Simulating the birth environment of circumstellar discs
Circumstellar discs are the reservoirs of gas and dust that surround young stars and have the potential to become planetary systems.
- Concha Ramirez, F.A.
- 06 April 2021
- Thesis in Leiden University Scholarly Publications

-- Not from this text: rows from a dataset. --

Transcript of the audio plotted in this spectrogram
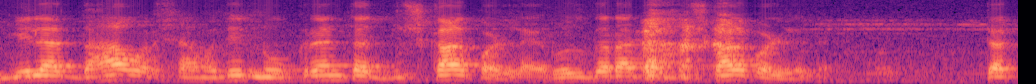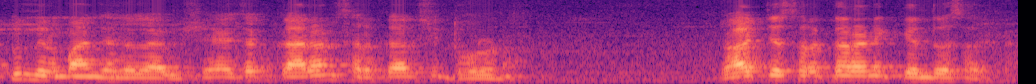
गेल्या दहा वर्षामध्ये नोकऱ्यांचा दुष्काळ पडला आहे रोजगाराचा दुष्काळ पडलेला आहे त्यातून निर्माण झालेला विषय याचं कारण सरकारची धोरणं. राज्य सरकार आणि केंद्र सरकार.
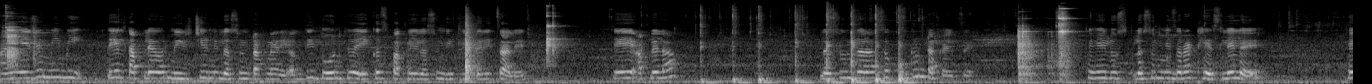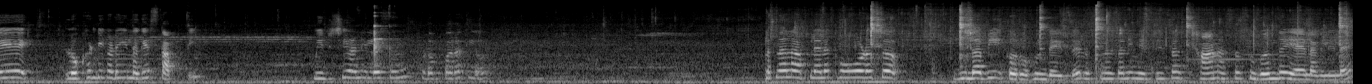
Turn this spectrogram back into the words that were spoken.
आणि हे जे मी मी तेल तापल्यावर मिरची आणि लसूण टाकणार आहे. अगदी दोन किंवा एकच पाकळी लसूण घेतली तरी चालेल. ते आपल्याला लसूण जरा असं कुटून टाकायचं आहे तर हे लुस लसूण मी जरा ठेचलेलं आहे. हे लोखंडी कढई लगेच तापती. मिरची आणि लसूण थोडं परतलं. लसणाला आपल्याला थोडंसं गुलाबी करून द्यायचं आहे. लसणाचा आणि मिरचीचा छान असा सुगंध यायला लागलेला आहे.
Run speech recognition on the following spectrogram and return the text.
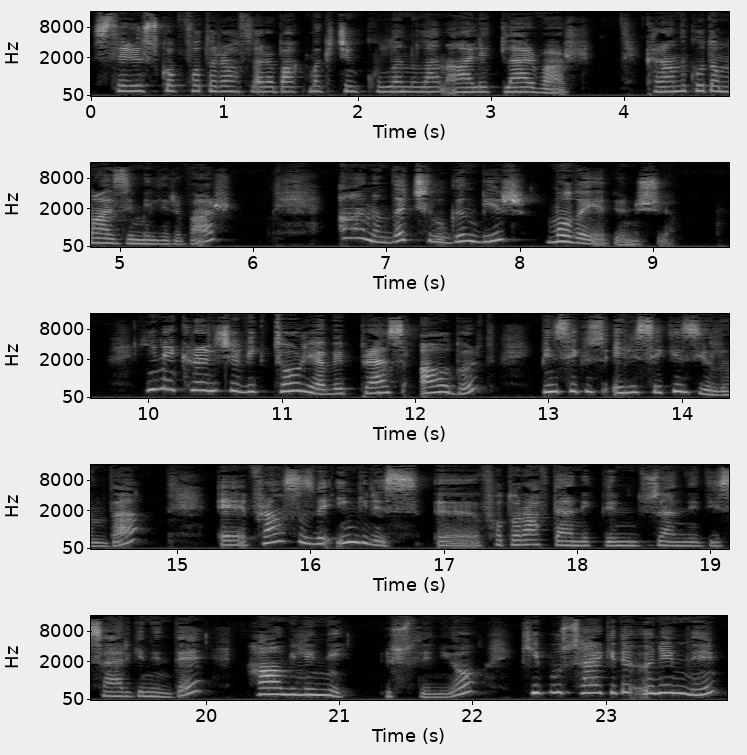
stereoskop fotoğraflara bakmak için kullanılan aletler var, karanlık oda malzemeleri var. Anında çılgın bir modaya dönüşüyor. Yine Kraliçe Victoria ve Prens Albert 1858 yılında e, Fransız ve İngiliz e, fotoğraf derneklerinin düzenlediği serginin de hamilini üstleniyor ki bu sergide önemli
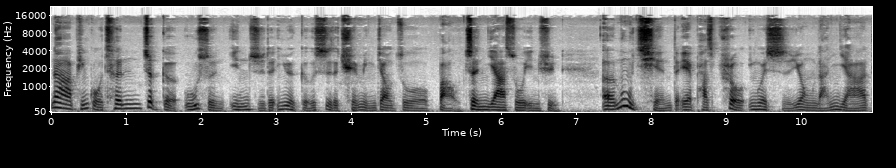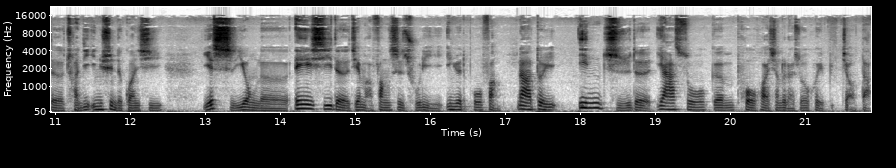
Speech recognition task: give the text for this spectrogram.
那苹果称这个无损音质的音乐格式的全名叫做保真压缩音讯。呃，目前的 AirPods Pro 因为使用蓝牙的传递音讯的关系，也使用了 AAC 的解码方式处理音乐的播放，那对于音质的压缩跟破坏相对来说会比较大。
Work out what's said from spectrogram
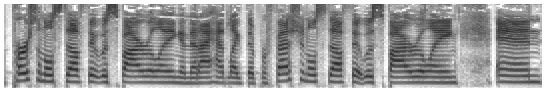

Circumstellar discs are the reservoirs of gas and dust that surround young stars and have the potential to become planetary systems. Their evolution will determine the time and material available to form planets. Studying the evolution of circumstellar discs can then help us understand planet formation and the diversity of observed planetary systems. These discs develop almost immediately after star formation, as a direct consequence of the collapse of a molecular cloud and angular momentum conservation. Their surroundings are rich in gas and neighbouring stars, which can be hostile to the discs and affect their evolution in different ways: dynamical encounters with nearby stars can truncate the discs; stellar winds and supernovae explosions can truncate, tilt, or completely destroy the discs; and the presence of bright, massive stars in the vicinity of circumstellar discs can heat their surface enough to evaporate mass from them. This process, known as external photoevaporation, is arguably one of the most important environmental mechanisms in depleting mass from young circumstellar discs. The work performed for this thesis consisted of simulating the early evolution of circumstellar discs in star clusters and the effects of the environment, in particular, truncations due to close encounters and photoevaporation. The results show that photoevaporation is extremely efficient in removing mass from the discs, greatly limiting the amount of material and time available to form planets.